As a mom of 5 kids, I know what it means to struggle with getting all the little ones ready not just for a great time, but for a safe time, too. It can be stressful going to the water and worrying if your kids are OK. Have you had that feeling?
I'm guessing the answer is "Yes", so let's ditch the stress and do a review:
• Check the forecast before you go. Remember to check the wind as well as any potential precipitation, lightning forecast, etc.
• Know the limitations of your child's paddling expertise. Depending on age, experience, and wind speeds, you may want to consider a few options instead of sending a kid out to paddle on their own.
• Tandem paddling with an adult. My kids have been paddling their own equipment since they were 3 years old, but they were raised to know how to use the gear by paddling with an adult first.
• Having a type of tow rope to connect their water craft to yours, if you are a strong and experienced paddler that doesn't mind the workout.
• Make sure you have appropriate personal flotation device (PFD) sizes. Arm floaties are not going to cut it. If you have an infant or smaller child, consider having a PFD with a handle to grab the child if they fall off your water craft. Some life vests have a strap you can bring between the legs and a head rest to give added support. Of course, Dig Paddlesports rents and sells these items. Every individual on the watercraft need to have a PFD. ALWAYS make sure your child has theirs on when they are on the water. Another day, I will do a whole blog just about PFDs.
• If budget allows, get a guide or instructor to teach some tips and techniques you might not know. Trust me. Just the other day, a cute family came to enjoy the lake, and it was a breezy day with some gusts. Most people, especially kids, struggle in those conditions, but they had hired one of our guides to take them out. Best decision of their day! Not only did they not cancel due to the breeze, they had an instructor and guide teaching them how to hold the paddle, where to go, and encouraging the kids all the way. What could have been a major disappointment for the day's plans ended up being the best day, ever. Plus, having an experienced guide with the right certification and safety training created a much better day on the water for all of them. The guide also provided a light picnic. Yes, we do that here at Dig as well! Ask about guided tours and instruction.
• KIDS CAMP! This camp is great for kids 8 and above that really want to be paddling on their own without mom or dad always taking them out. We focus mostly on stand up paddle instruction, but there will also be kayaking. You will be amazed at how much better of a paddler your child becomes from just a few weeks with our instructors. When a child is taught HOW to paddle, they can handle a moderate breeze a lot better than a child just sent out on your new new toys for the first time. Imagine this for a moment, You just bought a new stand up paddleboard and are excited to get on the water. You live near a town called Hurricane, Utah... called Hurricane for a reason... A windy place, perhaps. You get to the lake and are excited to play, and after sending your cute 10 year-old out on the water, the wind comes up. Pretty normal day here at the lake. Your kid might not know there are tricks to how to stand, how deep to put the paddle in, how wide the hands should be placed, etc... "Kid A" has never been to Kids Camp. "Kid B" went to Kids Camp last summer. Guess who will make it back with confidence? It's the best safety thing for you to invest in to be able to relax a little more at the lake while the "littles" recreate with capability.

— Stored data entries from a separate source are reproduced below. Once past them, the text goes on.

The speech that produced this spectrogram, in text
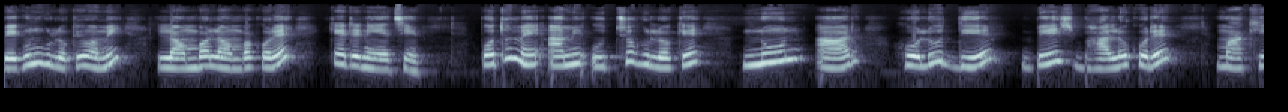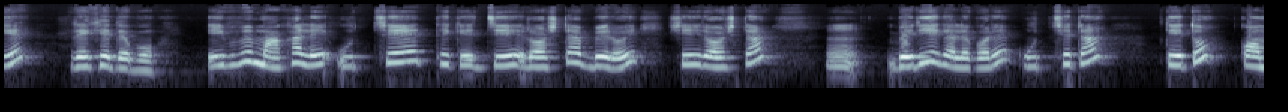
বেগুনগুলোকেও আমি লম্বা লম্বা করে কেটে নিয়েছি। প্রথমে আমি উচ্ছগুলোকে নুন আর হলুদ দিয়ে বেশ ভালো করে মাখিয়ে রেখে দেব। এইভাবে মাখালে উচ্ছে থেকে যে রসটা বেরোয়, সেই রসটা বেরিয়ে গেলে পরে উচ্ছেটা তেতো কম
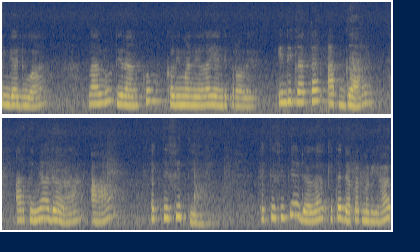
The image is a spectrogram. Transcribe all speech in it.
hingga 2, lalu dirangkum kelima nilai yang diperoleh. Indikator Apgar artinya adalah A. Activity. Activity adalah kita dapat melihat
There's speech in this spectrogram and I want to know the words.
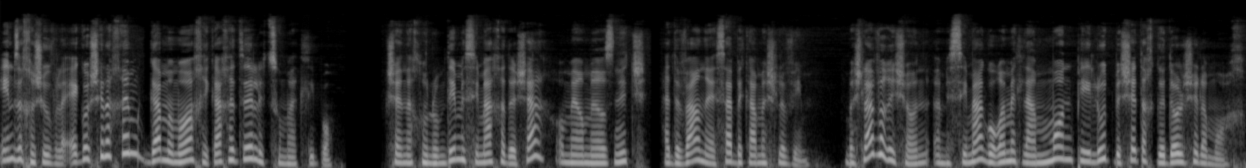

• Know the lay of the land. If it is your first time at that body of water, get to know the nooks and crannies and creek and inlets. It's another great reason to get a guide to show you the area. Make a float plan with your independent kids and find out where they will be headed and when they will be back. If possible, have them bring a dry bag with a 2-way radio so you can reach them, and have them pack snacks and enough drinking water for the excursion.
As a mom, I want to enjoy the lake while allowing my kids to enjoy it as well. I relax when I know they are OK. I know my 12 year-old will be wearing his life jacket and has been taught skills that will bring him back safely.
I'm asked all the time, "How old should my kids be before I put them on their own equipment?". That depends on so many things. Some 6 year-olds will do better than some 15 year-olds simply due to how often they have been out before. Start with tandem paddling. Get on the equipment with your small child or first-timers. Get that guide to go with you if possible. Get professional instruction for you and your child. Yes, we do offer paddle clinics every Saturday morning, as well as private instruction and camps. Learn those skills for yourself.
Remember the water, remember patience, remember to plan, and don't forget the sunscreen!
I've been doing this a long time with kids under foot. I want you to enjoy the water as much as we do. With a little preparation, it's an amazing experience!
- Michelle Ennis, Mother of 5 and Co-Owner of Dig Paddlesports
PSUPA, WPA, Paddlefit-certified Coach